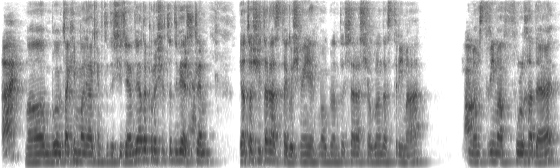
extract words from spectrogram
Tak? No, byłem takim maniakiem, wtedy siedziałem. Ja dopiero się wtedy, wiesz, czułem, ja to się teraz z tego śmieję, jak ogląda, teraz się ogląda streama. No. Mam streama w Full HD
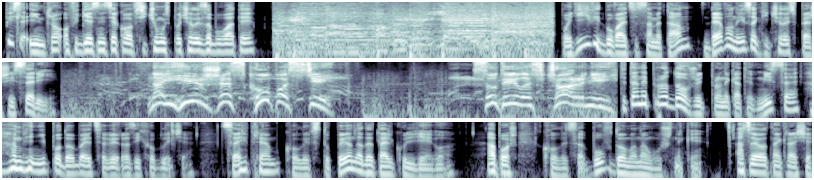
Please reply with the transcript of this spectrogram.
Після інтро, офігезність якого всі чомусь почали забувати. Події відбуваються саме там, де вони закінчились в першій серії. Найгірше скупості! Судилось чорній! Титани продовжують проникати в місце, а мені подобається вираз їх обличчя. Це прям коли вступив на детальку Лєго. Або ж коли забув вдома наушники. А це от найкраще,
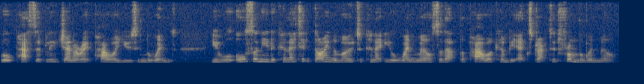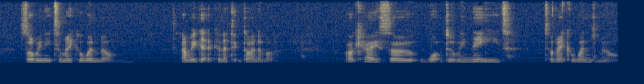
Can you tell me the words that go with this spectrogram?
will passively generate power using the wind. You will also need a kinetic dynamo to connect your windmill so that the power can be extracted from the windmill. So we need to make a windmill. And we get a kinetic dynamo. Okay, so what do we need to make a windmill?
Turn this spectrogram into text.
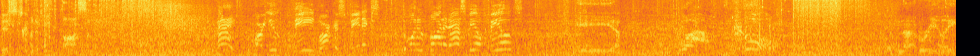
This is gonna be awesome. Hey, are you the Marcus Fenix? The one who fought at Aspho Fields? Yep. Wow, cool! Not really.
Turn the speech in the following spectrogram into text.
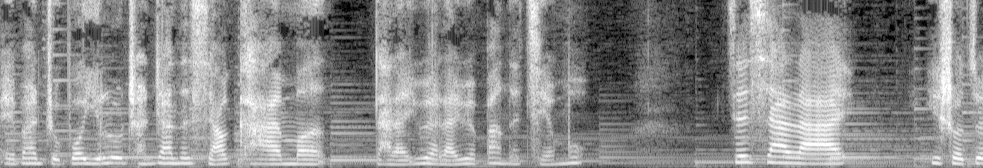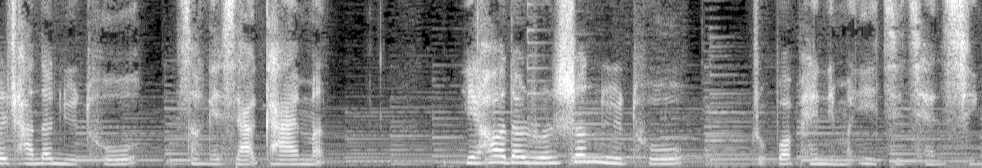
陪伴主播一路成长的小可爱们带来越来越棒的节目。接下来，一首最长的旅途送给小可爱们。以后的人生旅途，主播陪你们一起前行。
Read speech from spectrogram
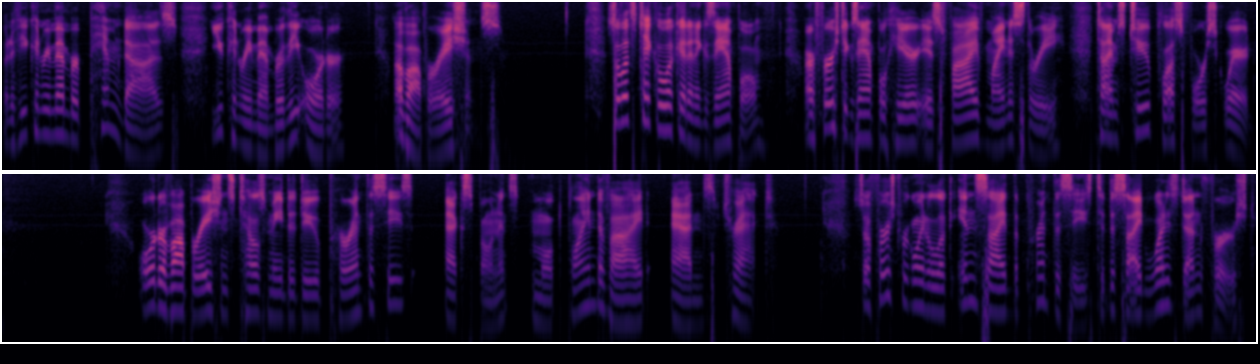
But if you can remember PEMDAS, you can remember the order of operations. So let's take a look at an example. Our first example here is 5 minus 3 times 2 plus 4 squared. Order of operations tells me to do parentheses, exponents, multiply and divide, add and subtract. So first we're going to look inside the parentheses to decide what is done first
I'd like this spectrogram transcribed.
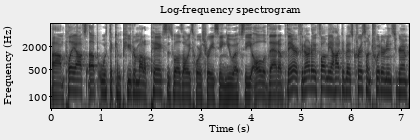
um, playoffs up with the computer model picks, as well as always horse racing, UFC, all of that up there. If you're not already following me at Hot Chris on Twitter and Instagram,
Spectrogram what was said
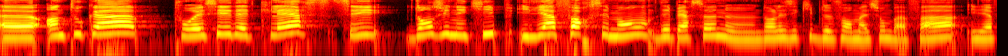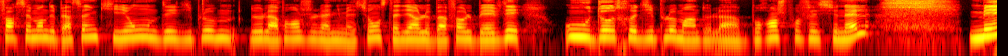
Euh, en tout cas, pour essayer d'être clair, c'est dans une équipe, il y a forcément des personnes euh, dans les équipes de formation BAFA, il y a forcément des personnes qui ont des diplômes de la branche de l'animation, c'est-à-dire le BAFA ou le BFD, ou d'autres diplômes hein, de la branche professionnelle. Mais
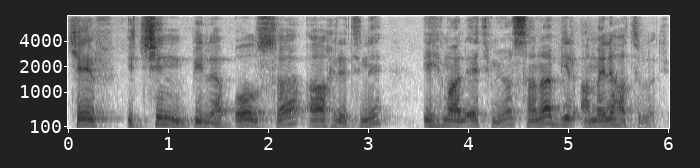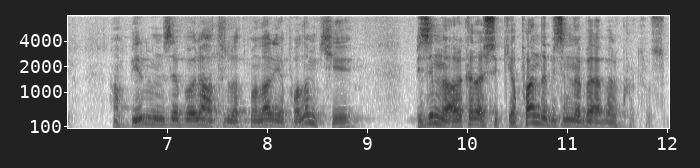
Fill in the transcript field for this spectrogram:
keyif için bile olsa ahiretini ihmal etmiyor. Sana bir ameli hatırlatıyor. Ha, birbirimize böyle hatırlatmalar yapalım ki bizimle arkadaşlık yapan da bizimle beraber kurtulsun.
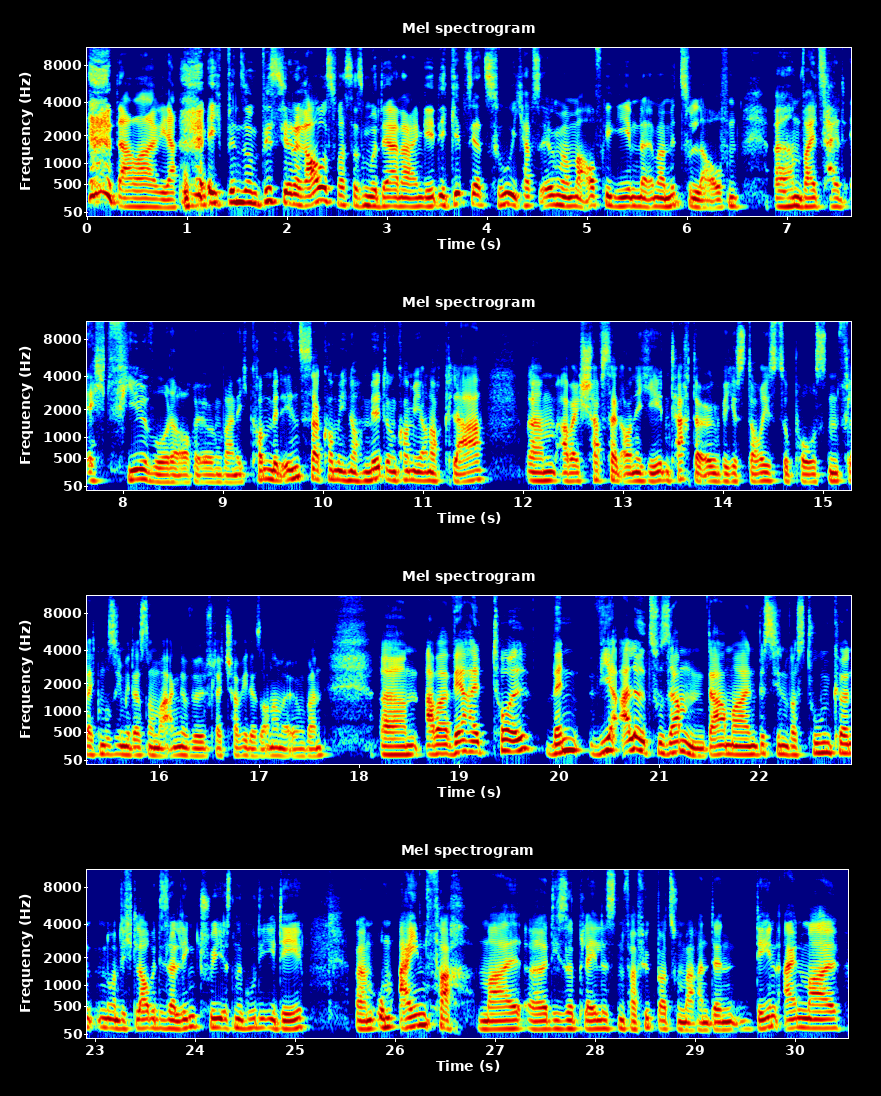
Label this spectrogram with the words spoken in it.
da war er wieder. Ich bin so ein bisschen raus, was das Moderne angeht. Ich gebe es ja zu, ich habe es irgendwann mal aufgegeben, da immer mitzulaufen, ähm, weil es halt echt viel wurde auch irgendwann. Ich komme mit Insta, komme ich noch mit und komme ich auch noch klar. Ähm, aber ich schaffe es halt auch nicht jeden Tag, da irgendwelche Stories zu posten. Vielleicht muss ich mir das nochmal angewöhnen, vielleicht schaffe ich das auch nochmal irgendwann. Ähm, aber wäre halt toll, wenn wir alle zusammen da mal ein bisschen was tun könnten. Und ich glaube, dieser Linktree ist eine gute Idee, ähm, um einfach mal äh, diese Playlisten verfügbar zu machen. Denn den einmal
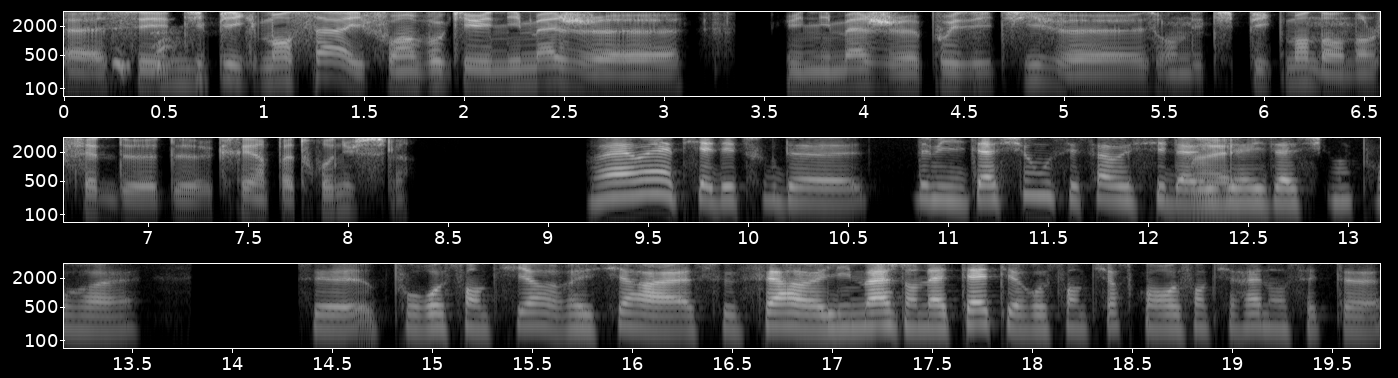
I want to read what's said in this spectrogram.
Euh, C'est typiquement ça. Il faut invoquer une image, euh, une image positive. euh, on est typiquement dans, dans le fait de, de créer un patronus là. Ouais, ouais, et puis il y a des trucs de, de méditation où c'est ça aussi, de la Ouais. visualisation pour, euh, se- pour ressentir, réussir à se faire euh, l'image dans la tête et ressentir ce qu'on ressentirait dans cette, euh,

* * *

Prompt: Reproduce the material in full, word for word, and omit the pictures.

Result for this exercise:
extract words from spectrogram
Tak? No, byłem takim maniakiem, wtedy siedziałem. Ja dopiero się wtedy, wiesz, czułem, ja to się teraz z tego śmieję, jak ogląda, teraz się ogląda streama. No. Mam streama w Full HD
Please reply with the transcript of this spectrogram.
Після інтро, офігезність якого всі чомусь почали забувати. Події відбуваються саме там, де вони закінчились в першій серії. Найгірше скупості! Судилось чорній! Титани продовжують проникати в місце, а мені подобається вираз їх обличчя. Це прям коли вступив на детальку Лєго. Або ж коли забув вдома наушники. А це от найкраще,
Can you tell me the words that go with this spectrogram?
will passively generate power using the wind. You will also need a kinetic dynamo to connect your windmill so that the power can be extracted from the windmill. So we need to make a windmill. And we get a kinetic dynamo. Okay, so what do we need to make a windmill?
Turn this spectrogram into text.
This is gonna be awesome. Hey, are you the Marcus Fenix? The one who fought at Aspho Fields? Yep. Wow, cool! Not really.
Turn the speech in the following spectrogram into text.
陪伴主播一路成长的小可爱们带来越来越棒的节目。接下来，一首最长的旅途送给小可爱们。以后的人生旅途，主播陪你们一起前行。
Read speech from spectrogram
But if you can remember PEMDAS, you can remember the order of operations. So let's take a look at an example. Our first example here is 5 minus 3 times 2 plus 4 squared. Order of operations tells me to do parentheses, exponents, multiply and divide, add and subtract. So first we're going to look inside the parentheses to decide what is done first
I'd like this spectrogram transcribed.
um, playoffs up with the computer model picks, as well as always horse racing, UFC, all of that up there. If you're not already following me at Hot Chris on Twitter and Instagram,
Spectrogram what was said
Euh, en tout cas, pour essayer d'être clair, c'est dans une équipe, il y a forcément des personnes euh, dans les équipes de formation BAFA, il y a forcément des personnes qui ont des diplômes de la branche de l'animation, c'est-à-dire le BAFA ou le BFD, ou d'autres diplômes hein, de la branche professionnelle. Mais
Fill in the transcript field for this spectrogram:
keyif için bile olsa ahiretini ihmal etmiyor. Sana bir ameli hatırlatıyor. Ha, birbirimize böyle hatırlatmalar yapalım ki bizimle arkadaşlık yapan da bizimle beraber kurtulsun.
Label this spectrogram with the words spoken in it.
da war er wieder. Ich bin so ein bisschen raus, was das Moderne angeht. Ich gebe es ja zu, ich habe es irgendwann mal aufgegeben, da immer mitzulaufen, ähm, weil es halt echt viel wurde auch irgendwann. Ich komme mit Insta, komme ich noch mit und komme ich auch noch klar. Ähm, aber ich schaffe es halt auch nicht jeden Tag, da irgendwelche Stories zu posten. Vielleicht muss ich mir das nochmal angewöhnen, vielleicht schaffe ich das auch nochmal irgendwann. Ähm, aber wäre halt toll, wenn wir alle zusammen da mal ein bisschen was tun könnten. Und ich glaube, dieser Linktree ist eine gute Idee, ähm, um einfach mal äh, diese Playlisten verfügbar zu machen. Denn den einmal
I want to read what's said in this spectrogram.
Euh, C'est typiquement ça. Il faut invoquer une image, euh, une image positive. euh, on est typiquement dans, dans le fait de, de créer un patronus là. Ouais, ouais, et puis il y a des trucs de, de méditation où c'est ça aussi, de la Ouais. visualisation pour, euh, se- pour ressentir, réussir à se faire euh, l'image dans la tête et ressentir ce qu'on ressentirait dans cette, euh,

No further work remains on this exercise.